Dear SAVE THE FROGS! Supporters,
I am excited to announce that thanks to 13 generous donors who contributed $1,962 to the SAVE THE FROGS! wetland program, I was able to build three large wetlands in Elgin, AZ in early June 2017. These wetlands are at the Appleton-Whittell Research Ranch of the National Audubon Society. One of the three wetlands already has water in it and we expect the others to fill as soon as the rains come. These wetlands will benefit at least three threatened species: the Chiricahua Leopard Frog (Lithobates chiricahuensis); the Northern Mexican Gartersnake (Thamnophis equesmegalops); and the Desert Pupfish (Cyprinodon macularius).
SAVE THE FROGS! Wetland Coordinator Kathlyn Franco Osagie and wetland construction expert Tom Biebighauser excited to be building wetlands for threatened species.
These wetland projects would not have been possible without the collaboration of the US Fish & Wildlife Service, Sky Island Alliance, Borderlands Restoration, Linda Kennedy from Appleton-Whittle Ranch of the Audubon Society, Tom Biebighauser of the Center for Stream & Wetland Restoration, our amazing excavator operator Don Smith and many volunteers. Raising money, coordinating all of the volunteers and supplies, and designing and constructing the wetlands requires very skilled individuals. It is because of all the wonderful and dedicated people that this project was a huge success! SAVE THE FROGS! is proud to be a part of the construction of these three wetlands, which will help at least three threatened wildlife species.

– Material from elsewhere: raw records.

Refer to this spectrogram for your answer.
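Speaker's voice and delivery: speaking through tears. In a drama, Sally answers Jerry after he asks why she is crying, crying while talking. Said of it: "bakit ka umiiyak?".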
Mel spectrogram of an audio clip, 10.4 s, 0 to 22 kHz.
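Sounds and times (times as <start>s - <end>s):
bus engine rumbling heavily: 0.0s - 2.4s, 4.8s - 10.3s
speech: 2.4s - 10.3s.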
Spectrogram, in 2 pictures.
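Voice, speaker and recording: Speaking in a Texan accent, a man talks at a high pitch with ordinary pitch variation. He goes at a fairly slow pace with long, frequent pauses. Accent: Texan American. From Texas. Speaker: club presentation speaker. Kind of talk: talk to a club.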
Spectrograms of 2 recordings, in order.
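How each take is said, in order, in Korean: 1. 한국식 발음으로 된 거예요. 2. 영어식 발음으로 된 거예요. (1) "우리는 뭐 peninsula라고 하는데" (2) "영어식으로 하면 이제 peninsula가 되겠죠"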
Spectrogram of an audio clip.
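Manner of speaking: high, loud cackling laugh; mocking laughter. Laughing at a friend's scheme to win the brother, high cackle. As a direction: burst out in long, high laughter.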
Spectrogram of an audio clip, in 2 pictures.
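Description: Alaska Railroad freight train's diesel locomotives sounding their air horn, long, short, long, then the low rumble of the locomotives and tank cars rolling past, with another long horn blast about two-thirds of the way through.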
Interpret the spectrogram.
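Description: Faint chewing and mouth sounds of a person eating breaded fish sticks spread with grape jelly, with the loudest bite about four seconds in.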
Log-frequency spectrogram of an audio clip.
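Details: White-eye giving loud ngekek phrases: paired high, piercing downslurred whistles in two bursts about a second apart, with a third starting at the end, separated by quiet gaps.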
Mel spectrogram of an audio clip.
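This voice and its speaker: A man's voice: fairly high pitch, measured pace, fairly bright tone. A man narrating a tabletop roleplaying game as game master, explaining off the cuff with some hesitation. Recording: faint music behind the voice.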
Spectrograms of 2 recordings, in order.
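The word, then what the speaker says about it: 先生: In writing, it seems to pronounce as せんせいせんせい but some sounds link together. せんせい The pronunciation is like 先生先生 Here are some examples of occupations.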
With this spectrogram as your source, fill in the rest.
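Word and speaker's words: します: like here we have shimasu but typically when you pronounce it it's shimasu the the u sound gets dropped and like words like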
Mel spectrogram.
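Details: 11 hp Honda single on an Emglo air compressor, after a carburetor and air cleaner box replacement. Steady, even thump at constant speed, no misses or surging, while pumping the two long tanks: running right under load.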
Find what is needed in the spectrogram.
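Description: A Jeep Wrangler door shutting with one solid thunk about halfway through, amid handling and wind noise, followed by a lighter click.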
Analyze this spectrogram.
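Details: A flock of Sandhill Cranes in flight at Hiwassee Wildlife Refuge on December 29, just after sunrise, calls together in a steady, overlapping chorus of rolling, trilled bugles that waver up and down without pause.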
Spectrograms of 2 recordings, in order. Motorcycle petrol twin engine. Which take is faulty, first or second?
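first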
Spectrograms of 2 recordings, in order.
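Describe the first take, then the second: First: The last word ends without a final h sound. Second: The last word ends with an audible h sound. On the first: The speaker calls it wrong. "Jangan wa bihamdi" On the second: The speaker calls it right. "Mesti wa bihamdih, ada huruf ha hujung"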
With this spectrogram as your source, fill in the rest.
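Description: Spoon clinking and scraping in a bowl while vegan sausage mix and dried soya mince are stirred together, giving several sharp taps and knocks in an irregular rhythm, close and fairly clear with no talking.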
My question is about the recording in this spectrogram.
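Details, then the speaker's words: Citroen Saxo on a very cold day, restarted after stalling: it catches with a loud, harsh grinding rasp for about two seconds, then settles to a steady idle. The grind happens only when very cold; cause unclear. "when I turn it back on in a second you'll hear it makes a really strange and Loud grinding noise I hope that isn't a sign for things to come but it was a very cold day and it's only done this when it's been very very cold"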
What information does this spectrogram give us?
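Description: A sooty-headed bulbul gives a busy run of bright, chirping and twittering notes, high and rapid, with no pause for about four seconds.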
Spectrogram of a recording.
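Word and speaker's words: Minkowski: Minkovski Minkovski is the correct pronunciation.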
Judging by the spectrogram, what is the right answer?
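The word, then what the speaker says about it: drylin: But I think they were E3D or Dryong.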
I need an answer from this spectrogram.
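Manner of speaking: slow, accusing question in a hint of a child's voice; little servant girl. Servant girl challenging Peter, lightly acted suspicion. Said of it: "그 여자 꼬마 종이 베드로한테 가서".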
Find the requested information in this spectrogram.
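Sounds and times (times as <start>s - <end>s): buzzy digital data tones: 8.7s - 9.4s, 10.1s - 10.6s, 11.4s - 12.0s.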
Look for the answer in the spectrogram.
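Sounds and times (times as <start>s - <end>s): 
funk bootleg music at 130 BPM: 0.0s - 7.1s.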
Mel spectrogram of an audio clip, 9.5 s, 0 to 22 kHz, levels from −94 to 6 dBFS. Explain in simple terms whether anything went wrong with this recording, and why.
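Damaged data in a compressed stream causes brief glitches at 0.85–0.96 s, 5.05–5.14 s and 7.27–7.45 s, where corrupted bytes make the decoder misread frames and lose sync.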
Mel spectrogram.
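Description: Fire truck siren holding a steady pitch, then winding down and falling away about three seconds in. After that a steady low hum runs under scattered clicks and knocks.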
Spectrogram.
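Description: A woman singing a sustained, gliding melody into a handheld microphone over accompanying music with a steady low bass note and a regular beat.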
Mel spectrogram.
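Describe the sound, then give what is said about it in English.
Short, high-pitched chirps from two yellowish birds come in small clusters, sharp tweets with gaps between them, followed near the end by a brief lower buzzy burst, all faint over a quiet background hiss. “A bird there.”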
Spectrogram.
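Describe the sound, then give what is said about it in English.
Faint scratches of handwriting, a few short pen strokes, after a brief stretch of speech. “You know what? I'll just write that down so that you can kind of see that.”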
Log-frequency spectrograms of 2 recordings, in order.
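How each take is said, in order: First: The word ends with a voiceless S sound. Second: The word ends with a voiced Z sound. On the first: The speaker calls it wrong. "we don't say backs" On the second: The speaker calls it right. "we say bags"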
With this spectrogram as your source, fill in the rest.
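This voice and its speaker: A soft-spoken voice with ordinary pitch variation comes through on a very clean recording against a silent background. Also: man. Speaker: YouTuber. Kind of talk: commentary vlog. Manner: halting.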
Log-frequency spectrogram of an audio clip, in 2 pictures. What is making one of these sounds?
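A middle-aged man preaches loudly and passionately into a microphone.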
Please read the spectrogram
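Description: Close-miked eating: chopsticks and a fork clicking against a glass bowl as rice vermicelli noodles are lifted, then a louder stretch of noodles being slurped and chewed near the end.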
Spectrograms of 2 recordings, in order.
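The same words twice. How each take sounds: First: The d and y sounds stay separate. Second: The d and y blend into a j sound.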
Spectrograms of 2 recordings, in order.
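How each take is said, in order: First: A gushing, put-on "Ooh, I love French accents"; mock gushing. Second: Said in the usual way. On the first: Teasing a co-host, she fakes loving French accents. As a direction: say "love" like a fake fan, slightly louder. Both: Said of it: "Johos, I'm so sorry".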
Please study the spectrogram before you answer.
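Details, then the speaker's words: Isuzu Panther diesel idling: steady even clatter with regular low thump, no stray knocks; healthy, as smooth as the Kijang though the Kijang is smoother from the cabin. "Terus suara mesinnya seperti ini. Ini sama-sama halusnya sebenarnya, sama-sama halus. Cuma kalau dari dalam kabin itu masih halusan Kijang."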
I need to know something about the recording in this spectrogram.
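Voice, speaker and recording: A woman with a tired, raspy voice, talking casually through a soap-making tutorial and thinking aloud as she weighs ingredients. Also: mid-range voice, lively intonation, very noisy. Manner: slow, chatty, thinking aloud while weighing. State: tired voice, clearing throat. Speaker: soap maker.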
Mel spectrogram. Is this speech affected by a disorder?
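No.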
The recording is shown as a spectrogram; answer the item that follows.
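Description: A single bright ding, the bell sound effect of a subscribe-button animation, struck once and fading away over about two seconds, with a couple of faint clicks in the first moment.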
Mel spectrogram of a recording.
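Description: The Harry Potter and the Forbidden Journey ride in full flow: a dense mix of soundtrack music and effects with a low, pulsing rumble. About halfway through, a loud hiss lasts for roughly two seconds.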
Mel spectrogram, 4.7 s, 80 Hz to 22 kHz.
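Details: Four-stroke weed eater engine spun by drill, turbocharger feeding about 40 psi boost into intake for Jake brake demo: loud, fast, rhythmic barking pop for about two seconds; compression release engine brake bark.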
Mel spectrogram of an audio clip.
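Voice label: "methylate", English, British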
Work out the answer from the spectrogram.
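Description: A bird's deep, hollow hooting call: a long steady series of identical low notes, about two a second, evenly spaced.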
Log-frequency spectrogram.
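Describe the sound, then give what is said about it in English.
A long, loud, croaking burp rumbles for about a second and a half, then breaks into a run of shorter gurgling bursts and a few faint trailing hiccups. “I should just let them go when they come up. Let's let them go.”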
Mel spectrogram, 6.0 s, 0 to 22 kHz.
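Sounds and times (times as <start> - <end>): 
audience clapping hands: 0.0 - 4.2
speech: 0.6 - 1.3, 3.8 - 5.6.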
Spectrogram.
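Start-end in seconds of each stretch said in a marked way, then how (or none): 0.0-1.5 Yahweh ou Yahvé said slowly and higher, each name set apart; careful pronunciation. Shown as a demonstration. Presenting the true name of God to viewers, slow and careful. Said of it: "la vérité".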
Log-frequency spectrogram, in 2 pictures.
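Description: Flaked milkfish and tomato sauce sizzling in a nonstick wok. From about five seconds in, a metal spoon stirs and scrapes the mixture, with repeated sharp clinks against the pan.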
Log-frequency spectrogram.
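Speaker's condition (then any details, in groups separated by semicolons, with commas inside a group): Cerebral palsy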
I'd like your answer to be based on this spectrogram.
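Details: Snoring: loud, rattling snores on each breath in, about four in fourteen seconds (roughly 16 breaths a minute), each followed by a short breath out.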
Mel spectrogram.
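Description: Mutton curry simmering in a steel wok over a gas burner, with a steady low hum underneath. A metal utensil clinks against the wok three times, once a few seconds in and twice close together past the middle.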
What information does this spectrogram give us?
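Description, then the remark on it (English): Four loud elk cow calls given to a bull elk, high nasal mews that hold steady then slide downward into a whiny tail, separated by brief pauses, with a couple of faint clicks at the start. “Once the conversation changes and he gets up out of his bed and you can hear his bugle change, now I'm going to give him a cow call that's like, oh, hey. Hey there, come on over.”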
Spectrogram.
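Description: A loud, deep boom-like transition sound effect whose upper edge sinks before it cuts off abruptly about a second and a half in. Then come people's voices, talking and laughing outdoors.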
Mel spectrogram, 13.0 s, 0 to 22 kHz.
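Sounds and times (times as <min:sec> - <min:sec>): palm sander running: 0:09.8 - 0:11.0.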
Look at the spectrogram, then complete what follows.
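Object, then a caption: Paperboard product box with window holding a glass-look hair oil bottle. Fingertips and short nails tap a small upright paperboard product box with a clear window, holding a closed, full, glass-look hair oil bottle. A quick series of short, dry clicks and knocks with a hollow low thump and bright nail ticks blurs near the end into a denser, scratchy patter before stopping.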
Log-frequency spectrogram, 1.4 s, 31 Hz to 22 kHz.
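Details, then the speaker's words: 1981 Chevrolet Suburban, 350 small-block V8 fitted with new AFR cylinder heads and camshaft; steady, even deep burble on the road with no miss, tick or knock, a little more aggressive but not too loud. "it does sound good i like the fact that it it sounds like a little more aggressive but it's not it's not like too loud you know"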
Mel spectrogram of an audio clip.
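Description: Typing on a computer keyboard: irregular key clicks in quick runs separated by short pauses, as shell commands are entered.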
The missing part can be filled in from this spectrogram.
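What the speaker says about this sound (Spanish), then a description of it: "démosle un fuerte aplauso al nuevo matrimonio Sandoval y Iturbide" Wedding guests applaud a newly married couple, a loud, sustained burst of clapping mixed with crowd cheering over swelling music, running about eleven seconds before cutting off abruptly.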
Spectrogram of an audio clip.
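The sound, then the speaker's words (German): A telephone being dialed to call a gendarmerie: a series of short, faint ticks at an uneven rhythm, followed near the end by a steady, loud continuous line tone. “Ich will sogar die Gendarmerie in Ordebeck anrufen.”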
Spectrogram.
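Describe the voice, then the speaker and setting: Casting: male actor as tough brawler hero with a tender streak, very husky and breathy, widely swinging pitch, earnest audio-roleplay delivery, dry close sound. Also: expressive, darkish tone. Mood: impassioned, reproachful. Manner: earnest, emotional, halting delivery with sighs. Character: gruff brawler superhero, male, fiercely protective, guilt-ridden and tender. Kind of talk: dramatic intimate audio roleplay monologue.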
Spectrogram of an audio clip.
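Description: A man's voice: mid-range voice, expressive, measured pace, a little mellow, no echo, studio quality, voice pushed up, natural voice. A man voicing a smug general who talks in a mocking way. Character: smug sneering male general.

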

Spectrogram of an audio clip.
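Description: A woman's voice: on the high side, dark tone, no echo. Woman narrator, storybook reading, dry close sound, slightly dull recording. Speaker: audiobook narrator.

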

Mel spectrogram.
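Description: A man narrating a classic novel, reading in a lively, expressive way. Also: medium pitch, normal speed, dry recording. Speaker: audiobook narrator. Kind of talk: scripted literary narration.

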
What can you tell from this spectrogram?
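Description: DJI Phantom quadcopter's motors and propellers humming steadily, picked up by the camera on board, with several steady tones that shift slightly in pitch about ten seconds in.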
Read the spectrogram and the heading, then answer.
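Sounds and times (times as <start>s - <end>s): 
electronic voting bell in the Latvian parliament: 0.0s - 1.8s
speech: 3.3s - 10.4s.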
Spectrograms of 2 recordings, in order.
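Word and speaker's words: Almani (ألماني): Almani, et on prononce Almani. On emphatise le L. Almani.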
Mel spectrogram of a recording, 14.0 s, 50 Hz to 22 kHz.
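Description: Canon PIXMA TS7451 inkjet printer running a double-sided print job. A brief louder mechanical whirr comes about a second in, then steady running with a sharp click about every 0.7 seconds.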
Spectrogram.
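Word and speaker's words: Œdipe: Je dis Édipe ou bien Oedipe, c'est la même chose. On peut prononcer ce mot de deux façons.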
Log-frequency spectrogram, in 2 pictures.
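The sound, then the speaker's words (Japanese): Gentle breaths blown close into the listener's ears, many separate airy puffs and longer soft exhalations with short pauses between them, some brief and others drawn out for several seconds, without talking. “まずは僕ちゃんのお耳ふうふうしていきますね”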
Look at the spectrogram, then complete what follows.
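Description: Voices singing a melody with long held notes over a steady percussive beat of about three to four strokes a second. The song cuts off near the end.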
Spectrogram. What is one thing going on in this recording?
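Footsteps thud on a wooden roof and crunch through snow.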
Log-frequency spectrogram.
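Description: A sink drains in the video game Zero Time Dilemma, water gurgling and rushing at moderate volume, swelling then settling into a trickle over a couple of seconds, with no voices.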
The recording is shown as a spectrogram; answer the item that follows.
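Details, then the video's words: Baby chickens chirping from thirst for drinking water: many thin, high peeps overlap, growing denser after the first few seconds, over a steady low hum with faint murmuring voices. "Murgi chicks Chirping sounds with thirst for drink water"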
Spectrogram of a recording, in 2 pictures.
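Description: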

“I am so thrilled to hear about you and your work! As a zoologist (herpetologist) and water fanatic, I so appreciate the work you are doing.”
— Judith Schriebman
This was the largest wetland we built (50′ diameter). We made it about 4′ deep to assist the threatened Desert Pupfish. We needed many hands to set the heavy liner in place. The logs and branches will be great habitat for amphibians.
We built this 45′ diameter wetland over a failing wetland where the Northern Mexican Gartersnake has been sited. This wetland is already holding water, and will continue to fill when the rains arrive.
During this time of year, fire risk is extremely high in Arizona. Matthew, a volunteer fire fighter, sprayrd down the soil before we dug our 40′ diameter wetland.
The liners weighs a few hundred pounds so we need a tractor with forks to move the liner around. This is Tony, a well known and respected volunteer at Appelton-Whittell Research Ranch.
Don Smith, our amazing excavator operator, has built several wetlands throughout Arizona with Tom Biebighauser. Because of his previous knowledge of building wetlands for wildlife, we were able to get ahead of schedule and work efficiently and effectively. I look forward to building more wetlands with him in the near future.
This is Linda Kennedy of Appleton-Whittell Research Ranch of the National Audubon Society holding a piece of liner with all of our names on it. The liner was placed at the bottom of this wetland and covered with geo-textile and 6” of soil.
These weren’t the first wetlands I’ve built in Arizona: read about the wetlands I helped build in Arizona in March 2016 here.
I’m planning to build more wetlands this year, and could use your assistance! If you love our wetland program please support it by making a donation! Every little bit helps. Thank you!
“These efforts have great educational and environmental value. And, Kathlyn really knows her stuff! Happy to help!”
— Kelly Geer, SAVE THE FROGS! Ecuador Ecotourist & Wetlands Donor
Dr. Kerry Kriger is the Founder & Executive Director of SAVE THE FROGS!, a nonprofit organization that has held over 2,000 educational events in 57 countries to raise awareness of the world’s rapidly disappearing amphibian populations. He is also a musician who has been studying, teaching, recording and performing the classical music of northern India on bamboo flute since 1996. Dr. Kriger holds a Ph.D. in Environmental Science and has traveled to over 65 countries. His nonprofit efforts in western Africa led him to being inducted as Chief of Environment and Development in the remote village of Yawkrom, in the Western Region of Ghana.